## WHAT THE TASK ASKS
Write out all of the records exactly once more and skip the images.

## EXTRACTED RECORDS
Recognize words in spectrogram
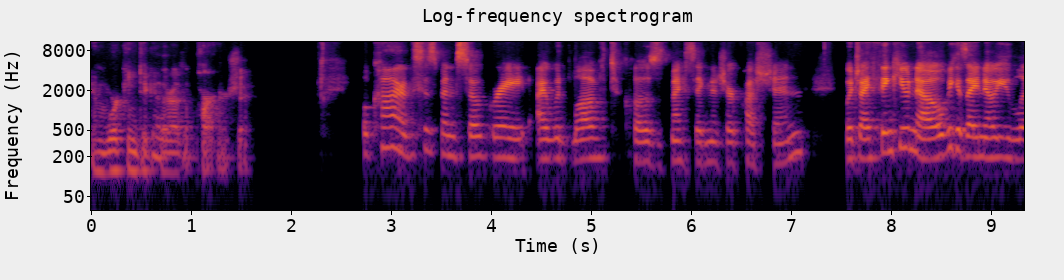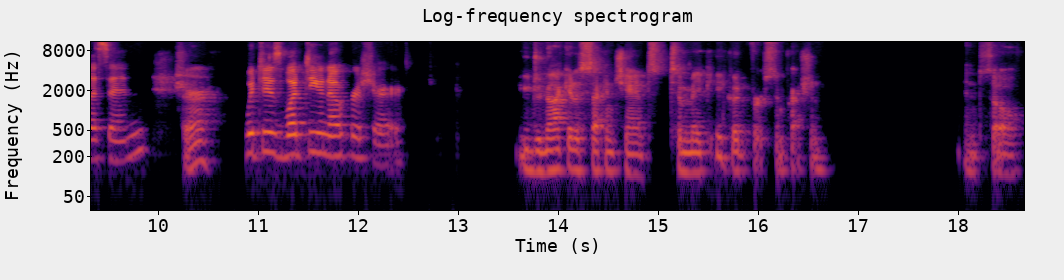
and working together as a partnership. Well, Connor, this has been so great. I would love to close with my signature question, which I think you know because I know you listen. Sure. Which is what do you know for sure? You do not get a second chance to make a good first impression. And so,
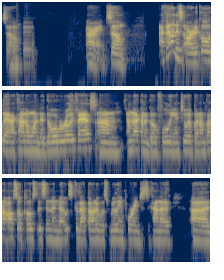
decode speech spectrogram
So, okay. all right. So, I found this article that I kind of wanted to go over really fast. Um, I'm not going to go fully into it, but I'm going to also post this in the notes because I thought it was really important just to kind of uh,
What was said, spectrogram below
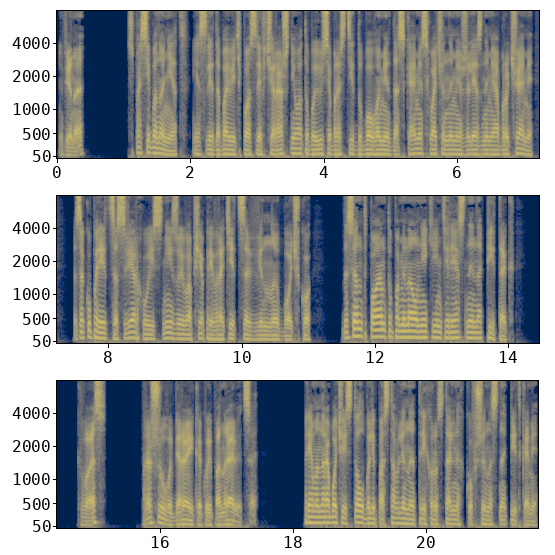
Вина?» «Спасибо, но нет. Если добавить после вчерашнего, то боюсь обрасти дубовыми досками, схваченными железными обручами, закупориться сверху и снизу и вообще превратиться в винную бочку. Де Сент-Пуант упоминал некий интересный напиток. «Квас? Прошу, выбирай, какой понравится». Прямо на рабочий стол были поставлены три хрустальных кувшина с напитками.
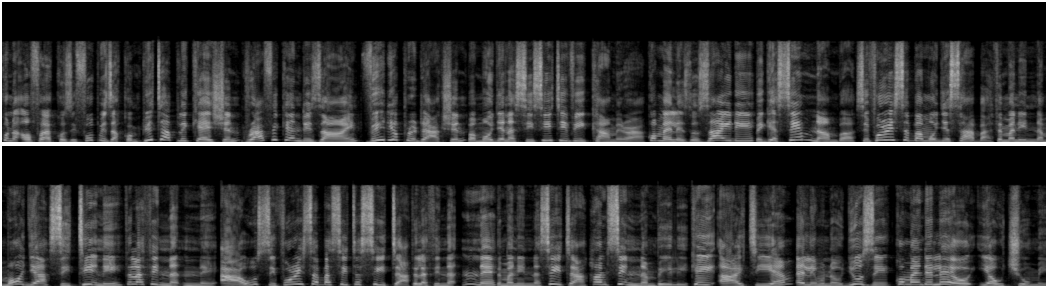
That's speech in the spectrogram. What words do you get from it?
kuna ofa ya kozi fupi za computer application, graphic and design, video production pamoja na CCTV camera. Kwa maelezo zaidi piga simu namba 0717816034 au 0766348652. KITM, elimu na ujuzi kwa maendeleo ya uchumi.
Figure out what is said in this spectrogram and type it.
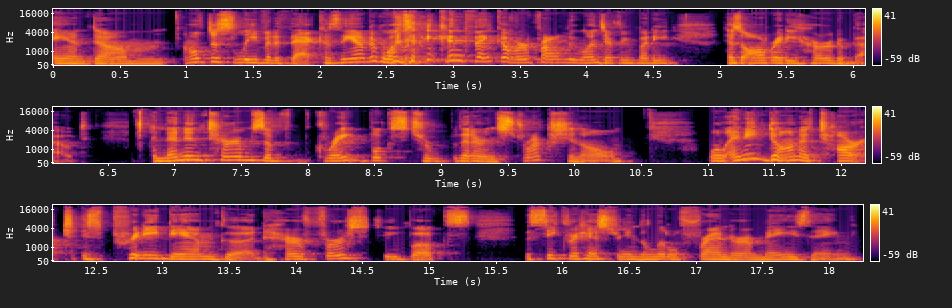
And um, I'll just leave it at that because the other ones I can think of are probably ones everybody has already heard about. And then in terms of great books to, that are instructional, well, any Donna Tartt is pretty damn good. Her first two books, The Secret History and The Little Friend, are amazing.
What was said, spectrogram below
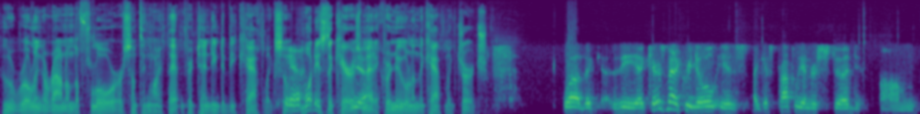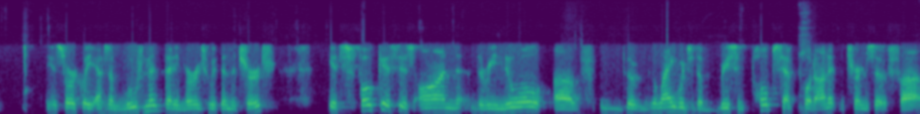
who are rolling around on the floor or something like that and pretending to be Catholic. So, Yeah. what is the charismatic renewal in the Catholic Church? Well, the the uh, charismatic renewal is, I guess, properly understood um, historically as a movement that emerged within the church. Its focus is on the renewal of the, the language the recent popes have put on it in terms of uh,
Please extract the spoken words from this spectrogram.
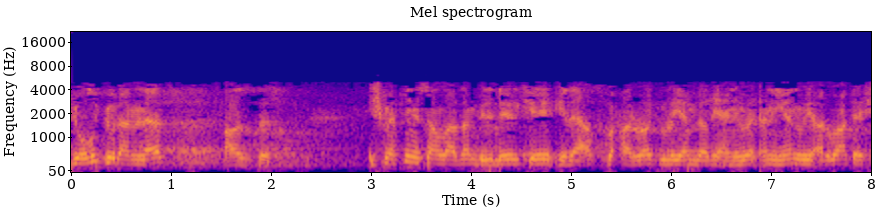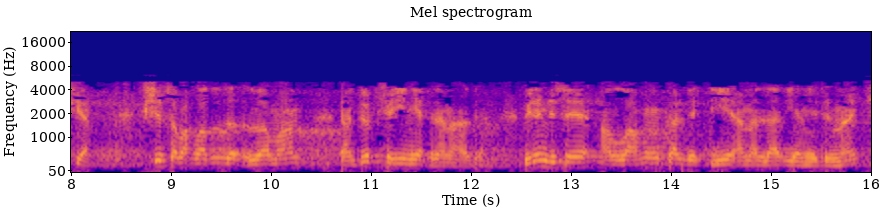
yolu görənlər azdır. Hikmətli insanlardan biri deyir ki, İlə asbəhər rəculü yənbəği ən yənvi ərbaət əşyə. Kişi sabahladığı zaman yəni, dörd şeyi niyyət eləməlidir. Birincisi, Allahın fərq etdiyi əməlləri yerinə yetirmək.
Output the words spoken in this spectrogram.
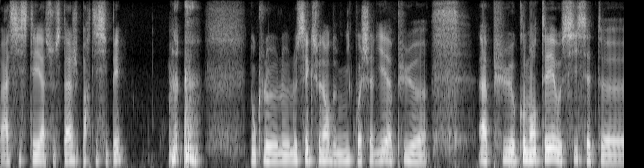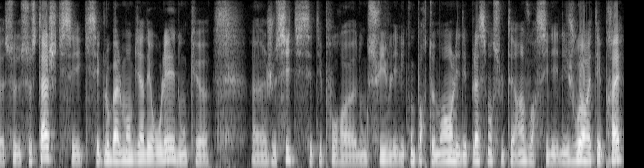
assister à ce stage, participer. Donc le, le, sectionneur Dominique Wachalier a pu, euh, a pu commenter aussi cette, euh, ce, stage qui s'est globalement bien déroulé. Donc euh, je cite, c'était pour donc suivre les, comportements, les déplacements sur le terrain, voir si les, joueurs étaient prêts.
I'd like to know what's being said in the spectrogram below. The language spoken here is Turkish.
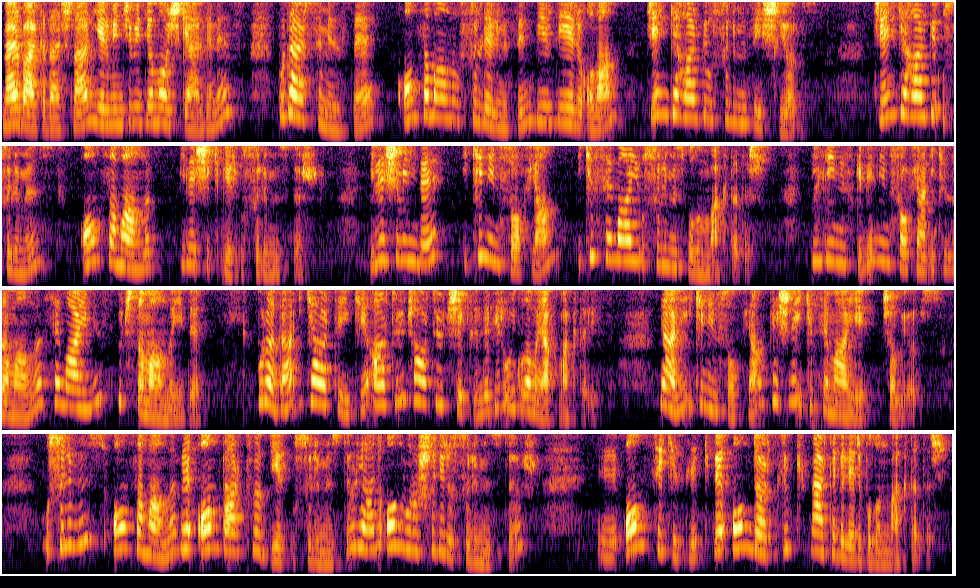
Merhaba arkadaşlar, 20. videoma hoş geldiniz. Bu dersimizde 10 zamanlı usullerimizin bir diğeri olan Cengi Harbi usulümüzü işliyoruz. Cengi Harbi usulümüz 10 zamanlı bileşik bir usulümüzdür. Bileşiminde 2 Nimsofyan, 2 Semai usulümüz bulunmaktadır. Bildiğiniz gibi Nimsofyan 2 zamanlı, Semaimiz 3 zamanlıydı. Burada 2 artı 2 artı 3 artı 3 şeklinde bir uygulama yapmaktayız. Yani 2 nimsofyan peşine 2 semai çalıyoruz. Usulümüz 10 zamanlı ve 10 darplı bir usulümüzdür. Yani 10 vuruşlu bir usulümüzdür. 18'lik ve 14'lük mertebeleri bulunmaktadır.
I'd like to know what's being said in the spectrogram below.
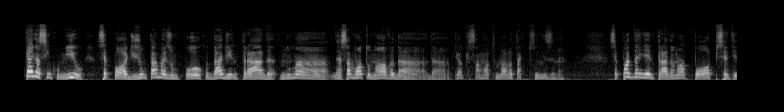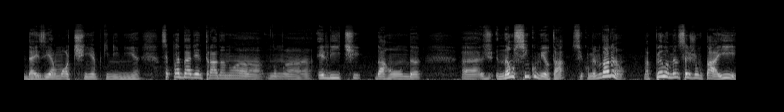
Pega 5 mil, você pode juntar mais um pouco, dar de entrada numa. Nessa moto nova da. da pior que essa moto nova tá 15, né? Você pode dar de entrada numa Pop 110i, é uma motinha pequenininha. Você pode dar de entrada numa, numa Elite da Honda. Uh, não 5 mil, tá? 5 mil não dá não. Mas pelo menos você juntar aí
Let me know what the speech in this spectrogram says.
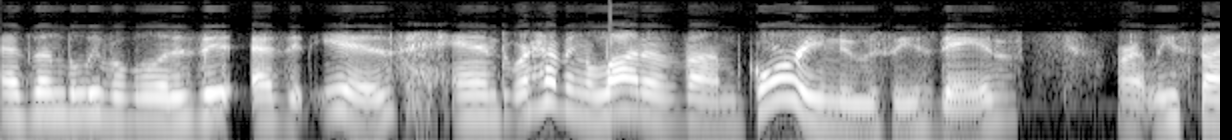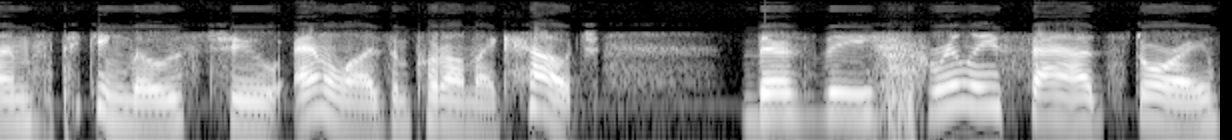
as unbelievable as it, as it is. And we're having a lot of um, gory news these days, or at least I'm picking those to analyze and put on my couch. There's the really sad story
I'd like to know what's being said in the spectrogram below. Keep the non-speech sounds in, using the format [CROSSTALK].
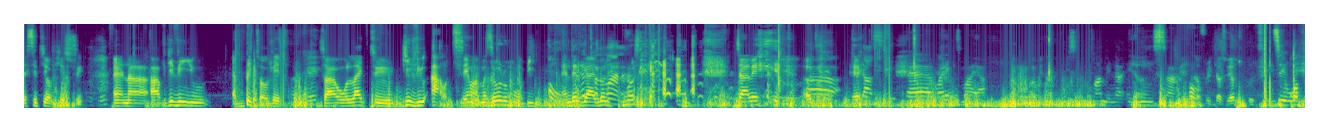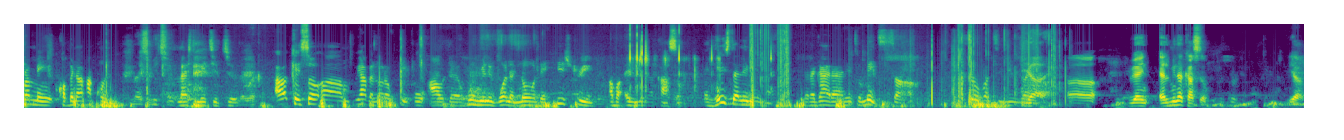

## TASK RESULT
Recognize words in spectrogram
and working together as a partnership. Well, Connor, this has been so great. I would love to close with my signature question, which I think you know because I know you listen. Sure. Which is what do you know for sure? You do not get a second chance to make a good first impression. And so,
decode speech spectrogram
So, okay. all right. So, I found this article that I kind of wanted to go over really fast. Um, I'm not going to go fully into it, but I'm going to also post this in the notes because I thought it was really important just to kind of uh,
What was said, spectrogram below
Вина?» «Спасибо, но нет. Если добавить после вчерашнего, то боюсь обрасти дубовыми досками, схваченными железными обручами, закупориться сверху и снизу и вообще превратиться в винную бочку. Де Сент-Пуант упоминал некий интересный напиток. «Квас? Прошу, выбирай, какой понравится». Прямо на рабочий стол были поставлены три хрустальных кувшина с напитками.
That's speech in the spectrogram. What words do you get from it?
kuna ofa ya kozi fupi za computer application, graphic and design, video production pamoja na CCTV camera. Kwa maelezo zaidi piga simu namba 0717816034 au 0766348652. KITM, elimu na ujuzi kwa maendeleo ya uchumi.
Figure out what is said in this spectrogram and type it.
And um, I'll just leave it at that because the other ones I can think of are probably ones everybody has already heard about. And then in terms of great books to, that are instructional, well, any Donna Tartt is pretty damn good. Her first two books, The Secret History and The Little Friend, are amazing.
What was said, spectrogram below
who are rolling around on the floor or something like that and pretending to be Catholic. So, Yeah. what is the charismatic renewal in the Catholic Church? Well, the the uh, charismatic renewal is, I guess, properly understood um, historically as a movement that emerged within the church. Its focus is on the renewal of the, the language the recent popes have put on it in terms of uh,
Please extract the spoken words from this spectrogram.
yolu görənlər azdır. Hikmətli insanlardan biri deyir ki, İlə asbəhər rəculü yənbəği ən yənvi ərbaət əşyə. Kişi sabahladığı zaman yəni, dörd şeyi niyyət eləməlidir. Birincisi, Allahın fərq etdiyi əməlləri yerinə yetirmək.
Output the words spoken in this spectrogram.
assister à ce stage, participer. Donc le, le, sectionneur Dominique Wachalier a pu, euh, a pu commenter aussi cette, euh, ce, stage qui s'est globalement bien déroulé. Donc euh, je cite, c'était pour donc suivre les, comportements, les déplacements sur le terrain, voir si les, joueurs étaient prêts.
I'd like to know what's being said in the spectrogram below. The language spoken here is Turkish.
Merhaba arkadaşlar, 20. videoma hoş geldiniz. Bu dersimizde 10 zamanlı usullerimizin bir diğeri olan Cengi Harbi usulümüzü işliyoruz. Cengi Harbi usulümüz 10 zamanlı bileşik bir usulümüzdür. Bileşiminde 2 Nimsofyan, 2 Semai usulümüz bulunmaktadır. Bildiğiniz gibi Nimsofyan 2 zamanlı, Semaimiz 3 zamanlıydı. Burada 2 artı 2 artı 3 artı 3 şeklinde bir uygulama yapmaktayız. Yani 2 nimsofyan peşine 2 semai çalıyoruz. Usulümüz 10 zamanlı ve 10 darplı bir usulümüzdür. Yani 10 vuruşlu bir usulümüzdür. 18'lik ve 14'lük mertebeleri bulunmaktadır.
I'd like to know what's being said in the spectrogram below.
Pega 5 mil, você pode juntar mais um pouco, dar de entrada numa. Nessa moto nova da. da pior que essa moto nova tá 15, né? Você pode dar de entrada numa Pop 110i, é uma motinha pequenininha. Você pode dar de entrada numa, numa Elite da Honda. Uh, não 5 mil, tá? 5 mil não dá não. Mas pelo menos você juntar aí
Let me know what the speech in this spectrogram says.
as unbelievable as it, as it is. And we're having a lot of um, gory news these days, or at least I'm picking those to analyze and put on my couch. There's the really sad story
I'd like to know what's being said in the spectrogram below. Keep the non-speech sounds in, using the format [CROSSTALK].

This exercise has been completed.